This year, the police department has cracked down on more than illicit massage businesses across the city. In the past 10 months or so, the vice unit has forced deviant parlors to shutter their doors, prompting dozens of massage businesses to apply for permits to work legitimately. In fact, it had gotten so bad that in January, the nonprofit Polaris, which works to prevent human trafficking, declared Santa Clara as the county with the third highest concentration of illicit massage parlors in the United States.
The sketchy salons had been allowed to operate, the report said, in part because of weak laws and enforcement. Several years ago, the City Council passed an ordinance that required massage therapists to have state licenses and parlors, owners and managers to get permits to operate. But few massage businesses went to the trouble of applying for permits and, when they did receive warnings, few businesses took them seriously.
But last year, the City Council said that bringing personal care businesses into compliance with the law was a priority. So in early , the vice unit stepped up collaboration with the permits unit and other city offices, increased covert investigations and began educating landlords about the types of business being conducted on their property. According to a new report by Police Chief Eddie Garcia, of the massage parlors suspected of prostitution this year, have closed.

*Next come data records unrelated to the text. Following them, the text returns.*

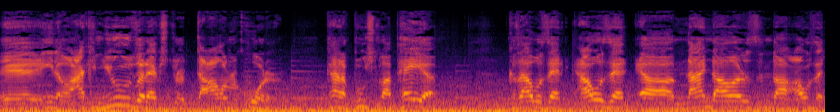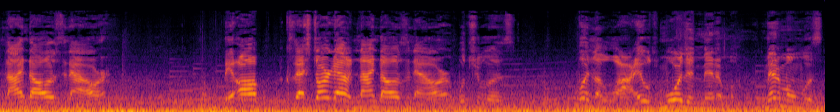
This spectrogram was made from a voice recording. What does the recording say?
And you know, I can use that extra dollar a quarter, kind of boost my pay up. Cause I was at I was at um, nine dollars and I was at nine dollars an hour. They all because I started out at nine dollars an hour, which was wasn't a lot. It was more than minimum. Minimum was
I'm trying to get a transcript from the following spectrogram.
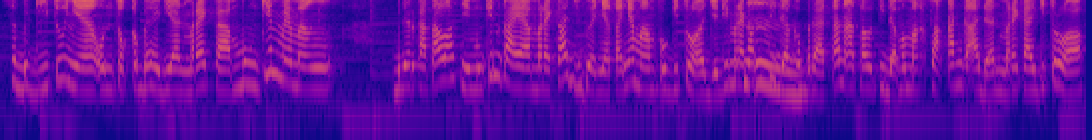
sebegitunya untuk kebahagiaan mereka mungkin memang bener kata lo sih mungkin kayak mereka juga nyatanya mampu gitu loh jadi mereka tuh Mm-mm. tidak keberatan atau tidak memaksakan keadaan mereka gitu loh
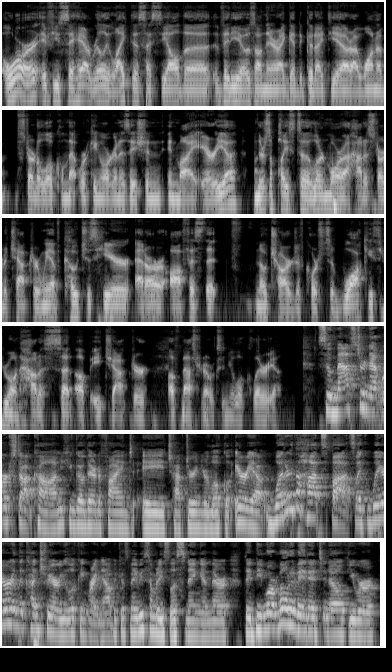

Of the 60 covert investigations police performed, 54 of the businesses were offering prostitution services to clients. On Stevens Creek Boulevard just east of Westfield Valley Fair, two adjacent massage parlors — Pink Pearl and Sakura Spa — shuttered after covert operations revealed prostitution activities. So have dozens of other shops, often those that had operated during late hours behind darkened storefronts and locked doors where customers needed to be buzzed in.